PW: Developmental baby massage is a wonderful inclusion in the early physical development of all children. It’s not how quickly children learn to stand and walk, it’s how well they develop doing it. A child’s motor milestones follow an identical sequence and each one provides its own individual benefits while also forming a foundation for the one/s that follow. Children can easily miss out on the benefits of these milestones if the parent/s make just standing and walking their child’s primary objective in their physical development.
Developmental baby massage can offer immense benefits to attachment parenting. With a loving touch it promotes trust and closer emotional bonds, its practice enables a more confident parent and child relationship. Together with the knowledge of the sequence and benefits it shows how to engage all children in the weeks following birth, in therapeutic play to achieve the full benefit of these skills, to practice and secure the tiny steps that lead to the achievement of each of these skills from head and neck control to standing and walking.
A whole-body baby massage, from around ten weeks to mobility, combined with a little ‘therapeutic’ movement, promotes good muscle tone, and joint flexibility. This can both strengthen and /or relax and is of great benefit to the child’s circulation, digestion and breathing rhythms.
Given during the 1001 Critical Days, developmental baby massage can help a child to sit and stand with a relaxed body and a low centre of gravity. This promotes strong roots and all the benefits of a well-balanced posture.
OGMN: Are you currently involved with any research?
PW: Only that for my books and articles and in my own work with parents, and other teachers and filmed observations, which allow me to consistently review and update my practice.
OGMN: Are you planning to attend any training events in 2022 aimed at midwives or new parents?
PW: Yes, if it goes ahead, I would like to attend a conference in Poland that was planned but unfortunately cancelled last year as a result of Covid. I am also hosting a range of teacher training courses both in the UK and abroad. These are currently planned from January to October 2022. Most of these are pre-booked but as other dates become confirmed they can be viewed on www.thebabieswebsite.com
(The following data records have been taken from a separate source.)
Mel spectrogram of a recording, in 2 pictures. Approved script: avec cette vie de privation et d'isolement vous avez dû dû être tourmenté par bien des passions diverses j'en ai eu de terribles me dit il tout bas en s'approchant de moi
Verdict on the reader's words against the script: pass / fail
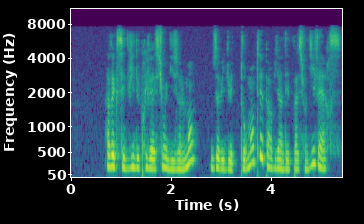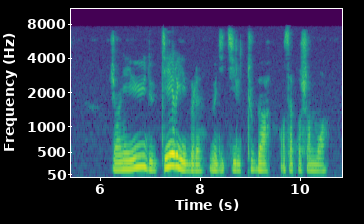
fail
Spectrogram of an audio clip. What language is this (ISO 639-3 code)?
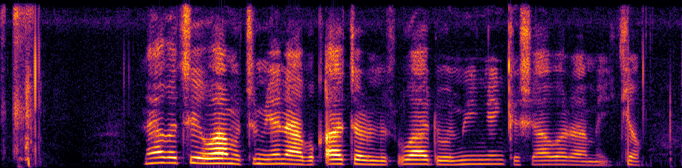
hau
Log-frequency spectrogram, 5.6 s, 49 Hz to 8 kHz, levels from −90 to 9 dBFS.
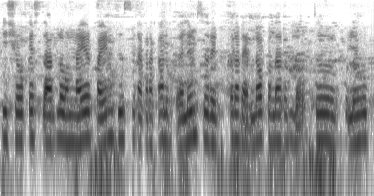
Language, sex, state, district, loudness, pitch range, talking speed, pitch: Telugu, female, Andhra Pradesh, Sri Satya Sai, -17 LUFS, 200-215 Hz, 140 wpm, 210 Hz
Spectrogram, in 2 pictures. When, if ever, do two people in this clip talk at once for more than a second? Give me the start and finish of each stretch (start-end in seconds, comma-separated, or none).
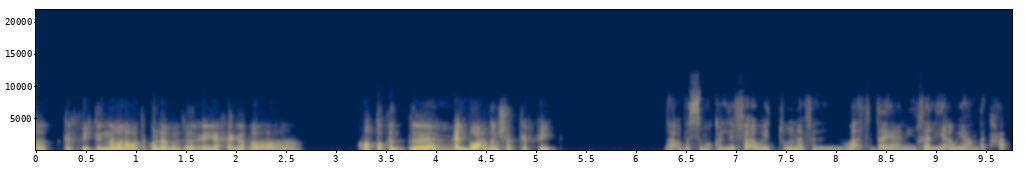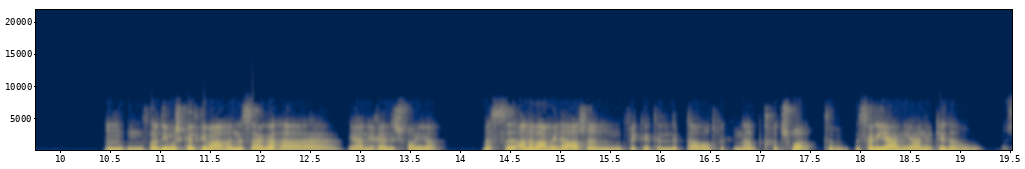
none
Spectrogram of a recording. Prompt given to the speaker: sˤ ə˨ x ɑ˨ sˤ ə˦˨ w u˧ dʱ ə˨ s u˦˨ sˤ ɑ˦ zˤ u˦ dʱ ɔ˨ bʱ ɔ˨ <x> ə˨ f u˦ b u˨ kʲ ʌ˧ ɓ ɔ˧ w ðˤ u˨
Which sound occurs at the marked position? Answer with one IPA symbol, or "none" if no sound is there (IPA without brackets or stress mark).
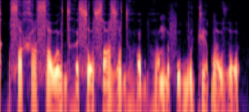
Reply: ŋ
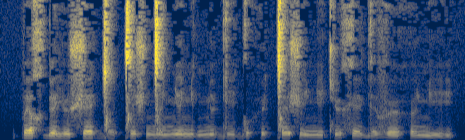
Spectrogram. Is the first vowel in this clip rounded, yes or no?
no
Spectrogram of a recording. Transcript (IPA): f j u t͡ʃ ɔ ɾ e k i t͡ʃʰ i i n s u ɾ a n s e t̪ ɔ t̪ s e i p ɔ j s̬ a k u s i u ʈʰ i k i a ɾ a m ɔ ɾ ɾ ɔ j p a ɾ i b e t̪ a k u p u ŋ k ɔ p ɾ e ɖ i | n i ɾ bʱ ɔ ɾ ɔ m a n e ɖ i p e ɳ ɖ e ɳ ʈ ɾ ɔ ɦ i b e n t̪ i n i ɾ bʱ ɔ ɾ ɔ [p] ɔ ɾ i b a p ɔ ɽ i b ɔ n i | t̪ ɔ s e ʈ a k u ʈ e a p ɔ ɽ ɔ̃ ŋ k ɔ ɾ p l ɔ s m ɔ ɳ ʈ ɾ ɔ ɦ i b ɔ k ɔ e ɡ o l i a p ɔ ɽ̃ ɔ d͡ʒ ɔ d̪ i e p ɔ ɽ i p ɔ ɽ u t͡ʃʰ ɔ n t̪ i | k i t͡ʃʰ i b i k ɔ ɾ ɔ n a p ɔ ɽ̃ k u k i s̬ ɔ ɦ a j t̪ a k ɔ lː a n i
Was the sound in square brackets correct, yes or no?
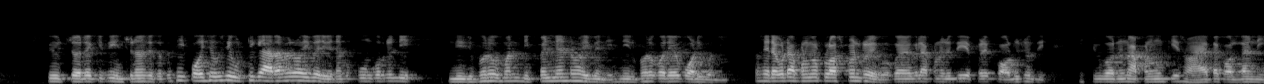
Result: no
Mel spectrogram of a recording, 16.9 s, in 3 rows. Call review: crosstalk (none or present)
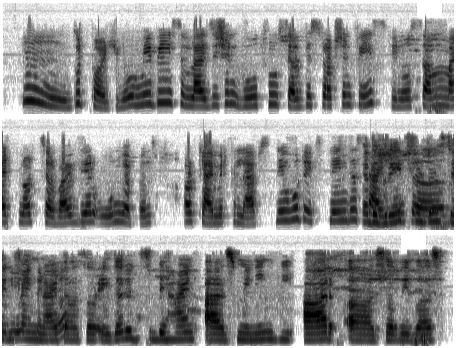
present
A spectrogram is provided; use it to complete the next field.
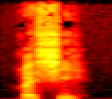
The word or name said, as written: regi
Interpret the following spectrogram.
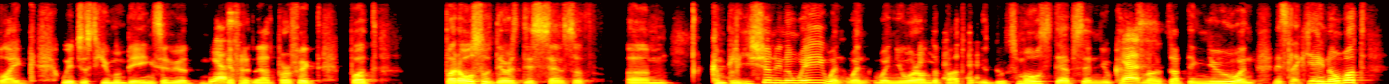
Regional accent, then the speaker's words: Bulgaria; I grew up in Bulgaria, right?

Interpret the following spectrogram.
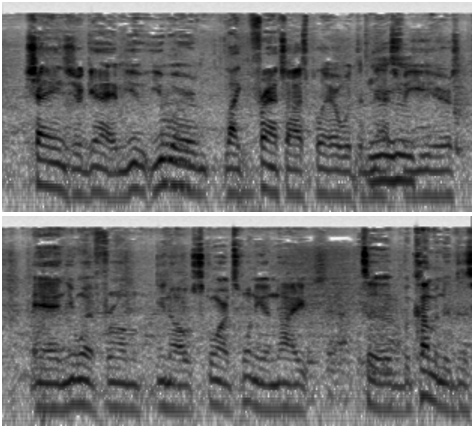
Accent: Fresno, California, United States; Brooke Lopez is from my hometown of Fresno, California.

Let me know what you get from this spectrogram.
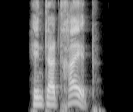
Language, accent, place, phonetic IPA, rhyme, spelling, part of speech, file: German, Germany, Berlin, [hɪntɐˈtʁaɪ̯p], -aɪ̯p, hintertreib, verb, De-hintertreib.ogg
- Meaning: singular imperative of hintertreiben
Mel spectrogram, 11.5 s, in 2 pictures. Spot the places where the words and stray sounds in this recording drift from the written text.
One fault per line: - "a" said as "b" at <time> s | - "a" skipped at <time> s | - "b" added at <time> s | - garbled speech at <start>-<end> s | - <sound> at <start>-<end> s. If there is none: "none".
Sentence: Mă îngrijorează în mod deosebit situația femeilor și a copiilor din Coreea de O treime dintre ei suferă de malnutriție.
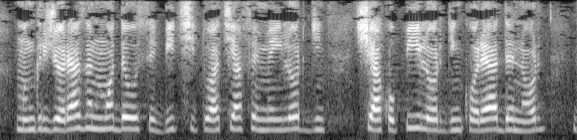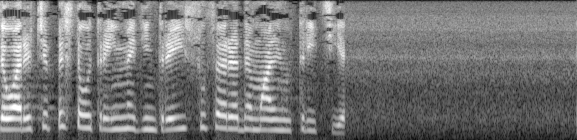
- "Nord deoarece peste" added at 5.1 s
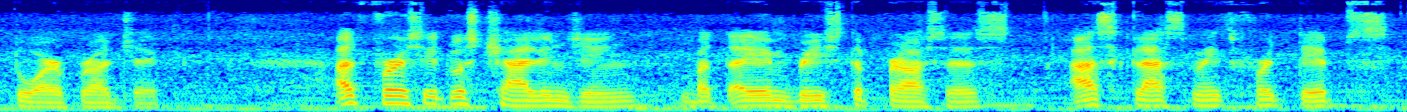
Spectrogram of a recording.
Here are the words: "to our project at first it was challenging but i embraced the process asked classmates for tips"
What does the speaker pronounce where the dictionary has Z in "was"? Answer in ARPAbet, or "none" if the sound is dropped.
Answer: S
OGMN: What would you tell your 21-year-old self?
PW: Cultivate your exhalation to relax and enable ‘emotional intelligence’.
Be of service to others, find an occupation that you enjoy, that is of benefit to our environment and /or the people and creatures living in it.
Eat healthy food and always leave the table feeling a little hungry rather than too full.
Practice yoga, swim and stay on a ‘path with a heart’.
Be kind to yourself and others.
Don’t lose your sense of humour!
OGMN: If you were Health Minister for the day what changes would you implement?
PW: Reopen all the 1,000 childcare centres that were closed with austerity measures. Add more and increase the funding to those who are working face to face with all mothers, babies and families, especially with those families and individuals who are socially and economically deprived.
For more information on Peter’s skype clinic, books and films, or to arrange a teacher training course, or book a place on a course.